"Reading just a paragraph at a time can inspire and motivate you to growth and healing. No specific religion is implied in this book and you may wish to use whatever term is your preference for ‘God’. Take what you feel is of benefit to your particular, unique, individual circumstances. This book may also allow those who are affected by others’ alcohol abuse (or addiction) to have greater understanding and thereby possibly greater compassion and empathy as well. This book is not intended as a ‘cure’ for alcohol abuse (or any other addiction). The intention is rather attitudinal healing, motivation, upliftment, empowerment and inspiration."
Although the topic of energy can be somewhat philosophical in approach, in the context of this brief discussion it is a very tangible concept.
Similar to the feeling we experience when we are in a powerful car or boat or airplane, so also can we feel the presence of energy in circumstances. environments, things and people — individually and collectively.
Life is not theory, ii is practice; and that should be practise, the verb. Hence the title ‘Living Approach’, not ‘Life Approach’.
It is easy to talk, theorise and philosophise about life. But what happens on the ground, as it were, is what counts.
Life to a great extent revolves around choices we make and decisions we take.
Being aware of possible consequences and choosing sensibly is often something we only consider in hindsight, often to our detriment.
We may be fearful in taking a definite decision.
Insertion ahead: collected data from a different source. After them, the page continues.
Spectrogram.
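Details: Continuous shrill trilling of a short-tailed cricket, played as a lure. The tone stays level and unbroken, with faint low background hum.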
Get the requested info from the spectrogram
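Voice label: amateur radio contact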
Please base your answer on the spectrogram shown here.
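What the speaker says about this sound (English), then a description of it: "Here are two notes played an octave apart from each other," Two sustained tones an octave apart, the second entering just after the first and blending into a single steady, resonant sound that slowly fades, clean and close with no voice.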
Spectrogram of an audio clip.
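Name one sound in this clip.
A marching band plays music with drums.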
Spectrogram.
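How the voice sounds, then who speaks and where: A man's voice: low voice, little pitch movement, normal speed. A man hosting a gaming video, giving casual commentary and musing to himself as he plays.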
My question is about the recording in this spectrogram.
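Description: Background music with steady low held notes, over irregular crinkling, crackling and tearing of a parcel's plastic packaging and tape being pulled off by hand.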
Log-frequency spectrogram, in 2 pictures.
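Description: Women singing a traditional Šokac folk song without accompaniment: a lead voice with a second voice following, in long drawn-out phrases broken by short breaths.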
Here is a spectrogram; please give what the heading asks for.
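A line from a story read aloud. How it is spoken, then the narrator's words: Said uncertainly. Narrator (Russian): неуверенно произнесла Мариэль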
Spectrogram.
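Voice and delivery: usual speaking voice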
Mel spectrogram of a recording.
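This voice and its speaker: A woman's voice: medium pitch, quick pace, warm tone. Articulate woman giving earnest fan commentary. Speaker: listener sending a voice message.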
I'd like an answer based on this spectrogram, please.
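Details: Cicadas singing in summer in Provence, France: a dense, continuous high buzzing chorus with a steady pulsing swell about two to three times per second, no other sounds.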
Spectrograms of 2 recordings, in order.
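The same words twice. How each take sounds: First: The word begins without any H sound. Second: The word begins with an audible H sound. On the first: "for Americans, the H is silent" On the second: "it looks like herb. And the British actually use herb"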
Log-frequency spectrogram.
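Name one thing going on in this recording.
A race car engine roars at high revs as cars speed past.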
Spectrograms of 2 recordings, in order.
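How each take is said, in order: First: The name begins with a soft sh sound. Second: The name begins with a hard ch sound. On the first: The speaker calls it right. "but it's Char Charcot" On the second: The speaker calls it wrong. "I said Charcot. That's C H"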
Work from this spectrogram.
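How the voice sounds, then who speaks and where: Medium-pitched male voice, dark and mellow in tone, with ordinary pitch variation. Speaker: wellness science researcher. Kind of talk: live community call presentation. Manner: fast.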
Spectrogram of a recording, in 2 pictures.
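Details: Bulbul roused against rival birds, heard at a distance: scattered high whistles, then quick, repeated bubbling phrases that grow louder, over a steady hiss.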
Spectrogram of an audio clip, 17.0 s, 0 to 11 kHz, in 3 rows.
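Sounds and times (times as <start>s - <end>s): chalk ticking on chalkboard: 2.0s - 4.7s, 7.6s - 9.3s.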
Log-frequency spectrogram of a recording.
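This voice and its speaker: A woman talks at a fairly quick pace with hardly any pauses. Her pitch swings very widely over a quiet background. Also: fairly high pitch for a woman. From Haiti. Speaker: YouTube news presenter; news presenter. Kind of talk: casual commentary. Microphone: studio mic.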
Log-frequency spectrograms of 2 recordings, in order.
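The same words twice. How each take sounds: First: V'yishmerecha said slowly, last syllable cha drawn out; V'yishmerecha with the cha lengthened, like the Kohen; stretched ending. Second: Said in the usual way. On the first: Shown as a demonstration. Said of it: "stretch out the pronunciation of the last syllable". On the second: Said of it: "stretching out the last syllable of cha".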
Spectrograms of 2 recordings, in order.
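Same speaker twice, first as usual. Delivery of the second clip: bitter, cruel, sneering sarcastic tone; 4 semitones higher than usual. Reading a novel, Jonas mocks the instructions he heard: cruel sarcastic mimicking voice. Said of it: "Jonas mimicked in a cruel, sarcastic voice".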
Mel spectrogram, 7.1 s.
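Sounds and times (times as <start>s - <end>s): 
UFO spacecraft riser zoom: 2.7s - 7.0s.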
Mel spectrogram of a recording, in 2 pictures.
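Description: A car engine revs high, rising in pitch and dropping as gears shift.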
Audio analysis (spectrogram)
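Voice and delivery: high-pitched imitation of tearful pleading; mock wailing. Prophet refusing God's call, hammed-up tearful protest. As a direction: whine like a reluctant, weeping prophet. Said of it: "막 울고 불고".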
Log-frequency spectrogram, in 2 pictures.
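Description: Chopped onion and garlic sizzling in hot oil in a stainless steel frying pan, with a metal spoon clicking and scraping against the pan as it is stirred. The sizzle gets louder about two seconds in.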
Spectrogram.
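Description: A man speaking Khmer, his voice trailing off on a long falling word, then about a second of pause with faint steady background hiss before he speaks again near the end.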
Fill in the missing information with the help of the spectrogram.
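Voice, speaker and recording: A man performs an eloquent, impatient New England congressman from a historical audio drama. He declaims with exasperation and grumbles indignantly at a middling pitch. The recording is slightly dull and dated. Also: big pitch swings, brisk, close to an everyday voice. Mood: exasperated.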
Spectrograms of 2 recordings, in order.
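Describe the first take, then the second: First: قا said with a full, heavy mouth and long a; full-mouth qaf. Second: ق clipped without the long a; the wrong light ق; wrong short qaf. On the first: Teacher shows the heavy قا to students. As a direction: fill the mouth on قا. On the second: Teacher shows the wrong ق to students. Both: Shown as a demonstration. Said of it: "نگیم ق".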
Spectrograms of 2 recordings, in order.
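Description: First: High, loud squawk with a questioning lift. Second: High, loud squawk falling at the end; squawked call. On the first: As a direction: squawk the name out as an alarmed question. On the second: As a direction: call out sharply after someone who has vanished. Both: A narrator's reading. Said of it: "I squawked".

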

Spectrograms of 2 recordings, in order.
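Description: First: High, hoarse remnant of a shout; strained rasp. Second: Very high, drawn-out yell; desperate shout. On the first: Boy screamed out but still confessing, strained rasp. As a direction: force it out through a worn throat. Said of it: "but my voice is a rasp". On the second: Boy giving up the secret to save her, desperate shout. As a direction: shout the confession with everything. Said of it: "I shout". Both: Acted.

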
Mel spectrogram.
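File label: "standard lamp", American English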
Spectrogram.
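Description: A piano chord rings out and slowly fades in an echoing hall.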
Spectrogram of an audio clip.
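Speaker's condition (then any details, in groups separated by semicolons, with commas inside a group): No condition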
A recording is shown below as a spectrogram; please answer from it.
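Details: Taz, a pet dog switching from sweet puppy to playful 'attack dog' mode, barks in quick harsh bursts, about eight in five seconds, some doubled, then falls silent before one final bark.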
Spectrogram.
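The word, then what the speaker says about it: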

Sometimes the results of a decision might be damagingly irreversible, which is why deep consideration is often required of us even in seemingly small or mundane matters.
On the other hand, when an opportunity or situation arises it may well be better to take a decision and move with the opportunity rather than linger on in limbo, ever analysing; even a ‘mistake’ can be a step forward in a positive direction.
In actual fact the more mistakes we make the more successful we are likely to be, because we are ‘practicing’ more. (Please note: this does not apply to every activity or profession in life!)
I am a Recovery Coach, Life Coach, Author and Speaker. I live in Cape Town, South Africa.